    • TEMPORAL: Blink-locked activity, averaged over 2 second and 400 millisecond segments (BERPs)

    • STATISTICAL: Mean negentropy for each run

    • EEG DATA

      • EEG Acquisition & Data Preprocessing

      • • 256 scalp sites; vertex reference (Geodesic Sensor Net).

      • • .01 Hz to 100 Hz analogue filter; 250 samples/sec.

      • All trials with artifacts detected & eliminated.

      • • Digital 30 Hz bandpass filter applied offline.

      • Data subsampled to create different channel densities & different #samples (see Experiment Design, upper right)

      • (A) (B)

      • Figure 1. (A) EGI system; (B) Layout for 256-channel array

    • CONCLUSIONS

      • Multiple metrics provide both complementary & convergent information

        • Convergence of metrics provides increased confidence in component classification

        • Divergence of metrics provides additional information, to help avoid false positives. E.g., Correlations to blink template not always diagnostic (depends on channel density, #samples)

      • ICA decomposition appears to be more reliable for dense-array datasets

        • As channel density increases, there is less evidence of blink splitting

        • As channel density increases, mean negentropy also increases, suggesting improved separation of linearly independent components.

    • EXPERIMENT DESIGN

    • Variations in Channel Density

      • The original 256-channel data were downsampled:

        • 127 channel datasets

        • 69 channels datasets

        • 34 channels datasets

        • 22 channels datasets

  • Variations in #Samples/(#Channels)2

    • The full dataset (111k samples) was downsampled to examine effects of different ratios of #Samples/Channel Density

  • Creation of Blink Template

    • Blink events manually marked in the raw EEG.

    • Data segmented, timelocked to peak of blink.

    • Blink segments averaged to create a blink template.

    • REFERENCES

    • [1] Dien, J. (October 1, 2004). Dien ICA Toolbox. Lawrence, KA.

    • [2] Glass, K., G. Frishkoff, et al. (2004). A Framework for Evaluating ICA Methods of Artifact Removal from Multichannel EEG. Proceedings of ICA 2004 Conference, Grenada, Spain.

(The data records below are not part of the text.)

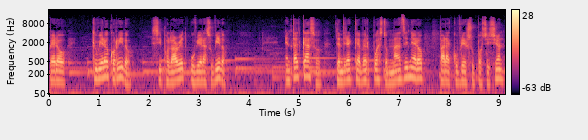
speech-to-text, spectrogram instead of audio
pero ¿qué hubiera ocurrido si Polaroid hubiera subido? En tal caso, tendría que haber puesto más dinero para cubrir su posición.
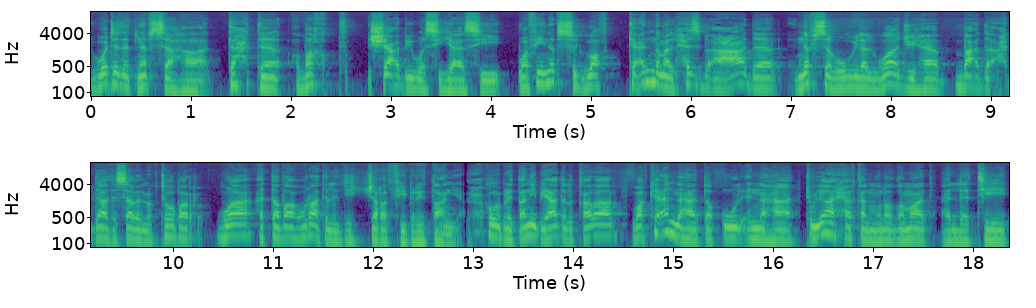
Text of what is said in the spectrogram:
وجدت نفسها تحت ضغط شعبي وسياسي وفي نفس الوقت كأنما الحزب أعاد نفسه إلى الواجهة بعد أحداث السابع من أكتوبر والتظاهرات التي جرت في بريطانيا. الحكومة البريطانية بهذا القرار وكأنها تقول إنها تلاحق المنظمات التي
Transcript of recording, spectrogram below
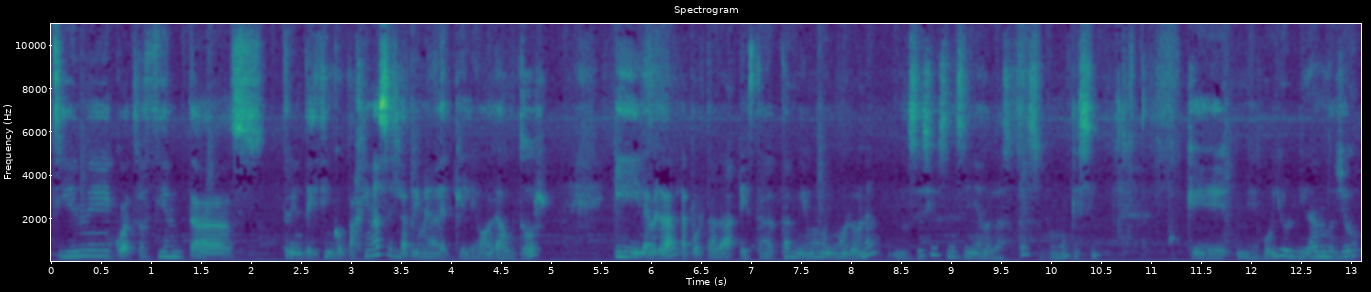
Tiene 435 páginas, es la primera vez que leo al autor. Y la verdad, la portada está también muy molona. No sé si os he enseñado las otras, supongo que sí. Que me voy olvidando yo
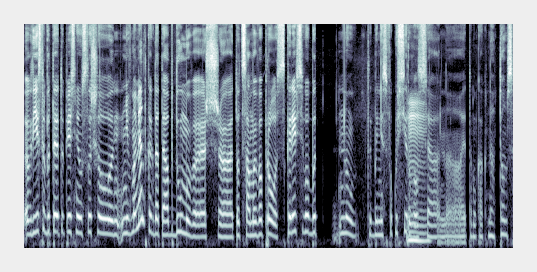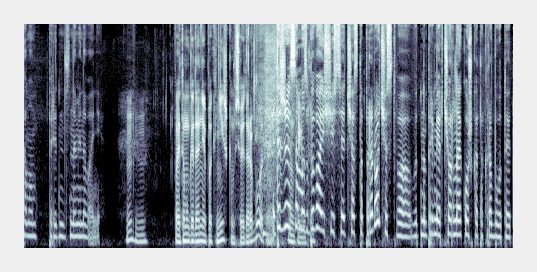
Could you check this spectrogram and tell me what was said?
А Если бы ты эту песню услышал не в момент, когда ты обдумываешь э, тот самый вопрос, скорее всего бы, ну, ты бы не сфокусировался на этом как на том самом предзнаменовании. Мгм. Поэтому гадание по книжкам, все это работает. Это же Ну, самосбывающееся часто пророчество. Вот, например, черная кошка так работает.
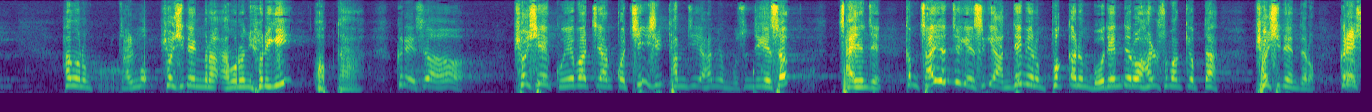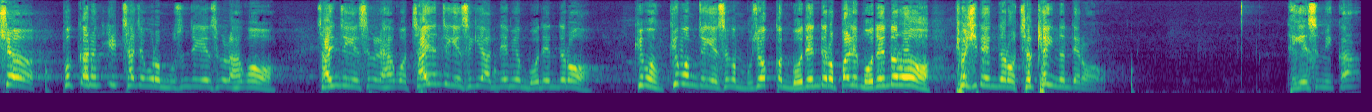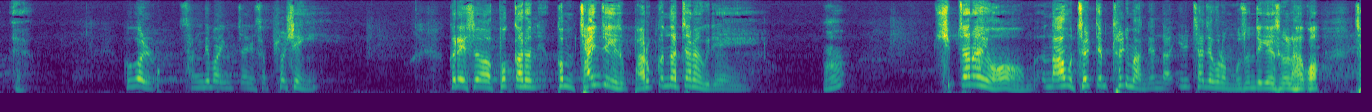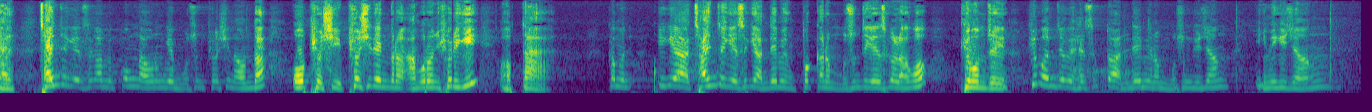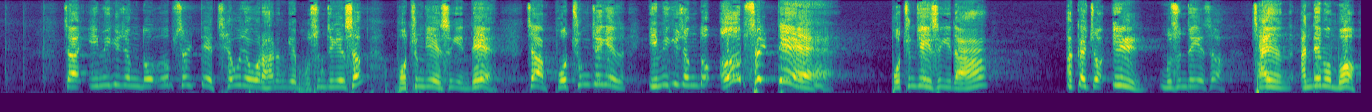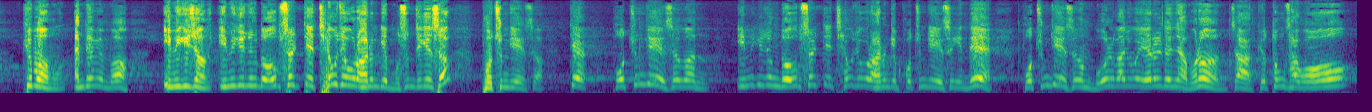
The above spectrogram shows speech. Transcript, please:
하면은 잘못 표시된 거는 아무런 효력이 없다 그래서 표시에 구애받지 않고 진실탐지하면 무슨 적 해석? 자연적 그럼 자연적 해석이 안 되면 법가는 뭐된 대로 할 수밖에 없다 표시된 대로 그래서 법가는 1차적으로 무슨 적 해석을 하고 자연적 해석을 하고 자연적 해석이 안 되면 뭐된 대로 규범 규범적 해석은 무조건 뭐된 대로 빨리 뭐된 대로 표시된 대로 적혀 있는 대로 되겠습니까? 예. 그걸 상대방 입장에서 표시행위 그래서 법가는 그럼 자연적 해석 바로 끝났잖아 그지 어? 쉽잖아요. 나오면 절대로 틀리면 안 된다. 1차적으로 무슨적 해석을 하고 자, 자연적 해석하면 꼭 나오는 게 무슨 표시 나온다? 오 표시. 표시된 거는 아무런 효력이 없다. 그러면 이게 자연적 해석이 안 되면 법가는 무슨적 해석을 하고 규범적 규범적 해석도 안 되면 무슨 규정? 임의 규정. 자, 임의 규정도 없을 때 최후적으로 하는 게 무슨 적 해석? 보충적 해석인데 자, 보충적 해석 임의 규정도 없을 때 보충적 해석이다. 아까 저 1, 무슨 적에서 자연, 안 되면 뭐, 규범, 안 되면 뭐, 임의규정, 임의규정도 없을 때 최후적으로 하는 게 무슨 적에서? 보충적 해석. 보충적 해석은 임의규정도 없을 때 최후적으로 하는 게 보충적 해석인데, 보충적 해석은 뭘 가지고 예를 들냐면은, 자, 교통사고,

    • [3] Makeig, S., A. J. Bell, et al. (1996). "Independent Component Analysis of Electroencephalographic Data." Advances in Neural Information Processing Systems8: 145—151.

    ANATOMY OF A BLINK

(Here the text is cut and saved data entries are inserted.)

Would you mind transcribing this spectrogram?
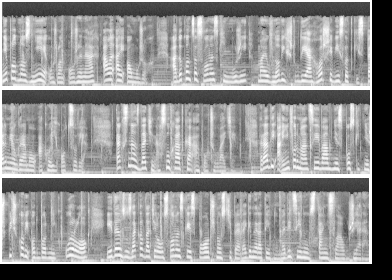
Neplodnosť nie je už len o ženách, ale aj o mužoch. A dokonca slovenskí muži majú v nových štúdiách horšie výsledky spermiogramov ako ich otcovia. Tak si nás dajte na sluchátka a počúvajte. Rady a informácie vám dnes poskytne špičkový odborník, urológ, jeden zo zakladateľov Slovenskej spoločnosti pre regeneratívnu medicínu Stanislav Žiaran.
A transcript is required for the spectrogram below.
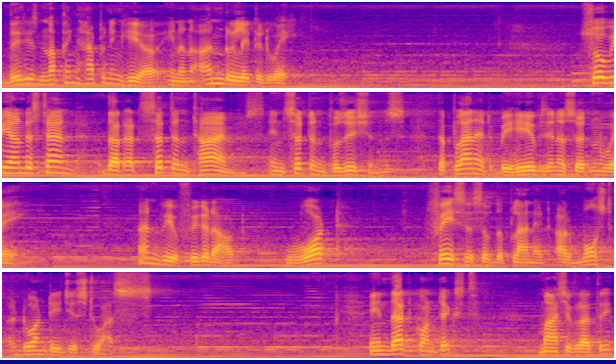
there is nothing happening here in an unrelated way. So we understand that at certain times, in certain positions, the planet behaves in a certain way. And we have figured out what phases of the planet are most advantageous to us. In that context, Mahashivratri,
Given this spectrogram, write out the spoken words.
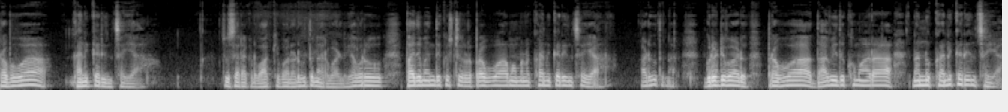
ప్రభువా కనికరించయ్యా. చూసారు అక్కడ వాక్యం అడుగుతున్నారు వాళ్ళు. ఎవరు? పది మంది కుష్ఠరోగులు ప్రభువా మమ్మల్ని కనికరించయ్యా. అడుగుతున్నారు. గురుడివాడు ప్రభువా దావీదు కుమారా నన్ను కనికరించయ్యా.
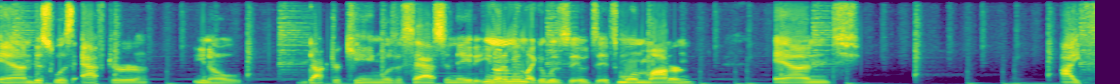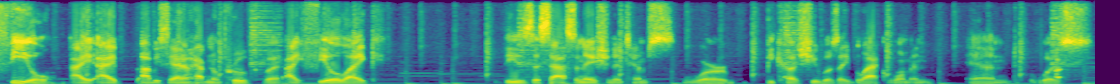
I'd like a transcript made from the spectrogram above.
and this was after, you know, Dr. King was assassinated. You know what I mean? Like it was, it's it's more modern. And I feel, I, I obviously I don't have no proof, but I feel like these assassination attempts were because she was a black woman and was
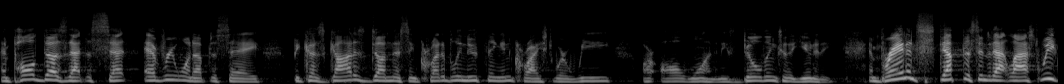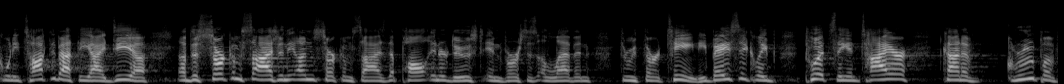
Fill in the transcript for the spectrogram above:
And Paul does that to set everyone up to say, because God has done this incredibly new thing in Christ where we are all one, and he's building to the unity. And Brandon stepped us into that last week when he talked about the idea of the circumcised and the uncircumcised that Paul introduced in verses 11 through 13. He basically puts the entire kind of group of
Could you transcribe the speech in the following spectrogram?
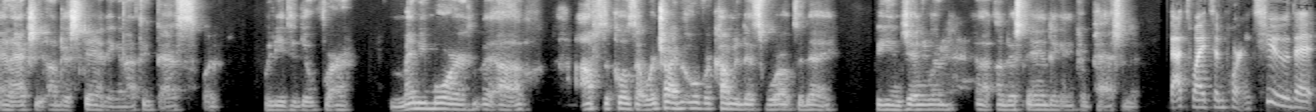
and actually understanding. And I think that's what we need to do for many more uh, obstacles that we're trying to overcome in this world today. Being genuine, uh, understanding, and compassionate. That's why it's important too that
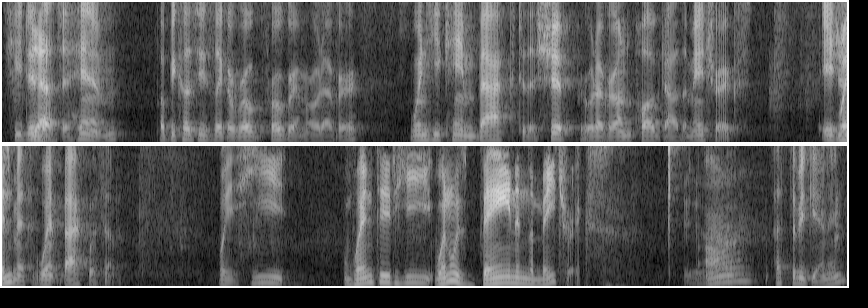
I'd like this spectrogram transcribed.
He did Yes. that to him, but because he's like a rogue program or whatever, when he came back to the ship or whatever, unplugged out of the Matrix, Agent When- Smith went back with him. Wait, he. When did he? When was Bane in the Matrix? Um, at the beginning.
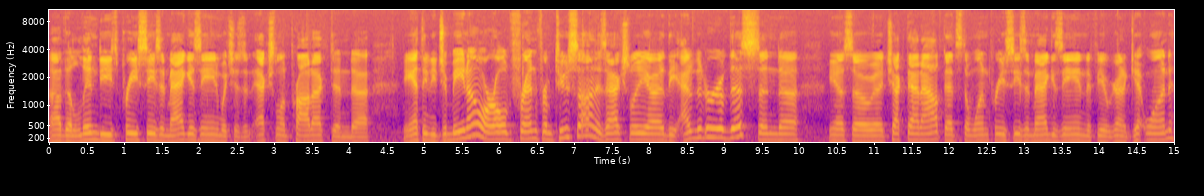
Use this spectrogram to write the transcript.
uh, the Lindy's preseason magazine, which is an excellent product, and uh, Anthony Gimino, our old friend from Tucson, is actually uh, the editor of this, and. Uh, you know, so check that out. That's the one preseason magazine. If you were going to get one,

    (A) (B)

    Figure 2. (A) Timecourse of a blink (1sec); (B) Topography of an average blink (red = positive; blue = negative)

    ACKNOWLEDGEMENTS & CONTACTINFORMATION

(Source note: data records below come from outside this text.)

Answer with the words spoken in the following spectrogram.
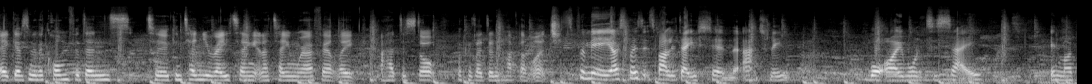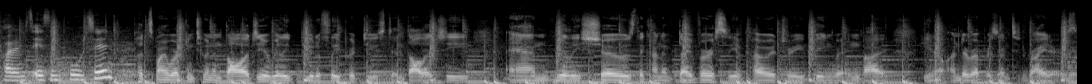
It gives me the confidence to continue writing in a time where I felt like I had to stop because I didn't have that much. For me, I suppose it's validation that actually what I want to say in my poems is important. Puts my work into an anthology, a really beautifully produced anthology, and really shows the kind of diversity of poetry being written by, you know, underrepresented writers.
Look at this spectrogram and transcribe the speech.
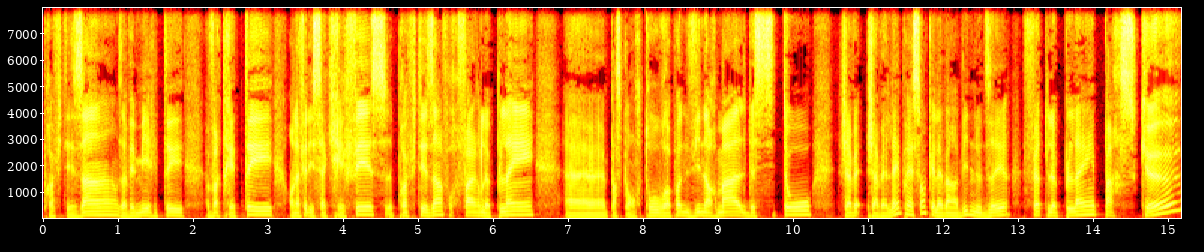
profitez-en, vous avez mérité votre été, on a fait des sacrifices, profitez-en pour faire le plein euh, parce qu'on retrouvera pas une vie normale de sitôt. J'avais j'avais l'impression qu'elle avait envie de nous dire faites le plein parce que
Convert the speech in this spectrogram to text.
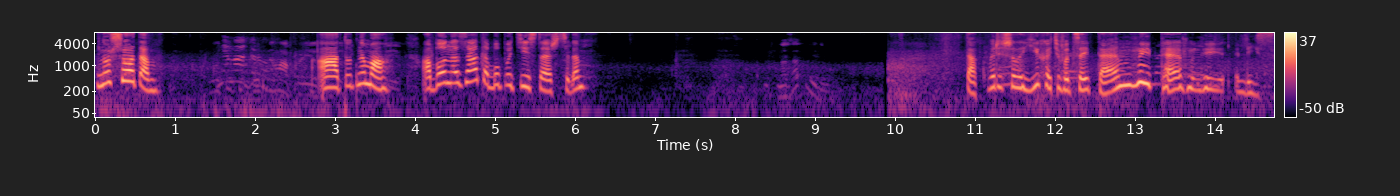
Ну що там? А, тут нема. Або назад, або по тій стежці, да? Назад поїдемо? Так, вирішили їхати в оцей темний, темний ліс.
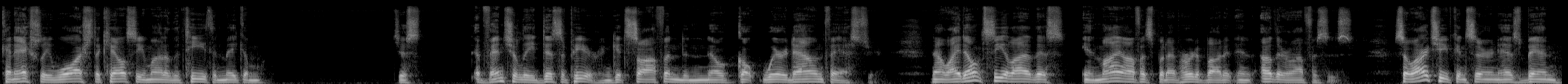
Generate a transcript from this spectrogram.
can actually wash the calcium out of the teeth and make them just eventually disappear and get softened and they'll go, wear down faster. Now, I don't see a lot of this in my office, but I've heard about it in other offices. So our chief concern has been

    This research was supported by the NSF, grant no. BCS-0321388 and by the DoD Telemedicine Advanced Technology Research Command (TATRC), grant no. DAMD170110750.

    For poster reprints, please contact Dr. Frishkoff (gwenf@pitt.edu).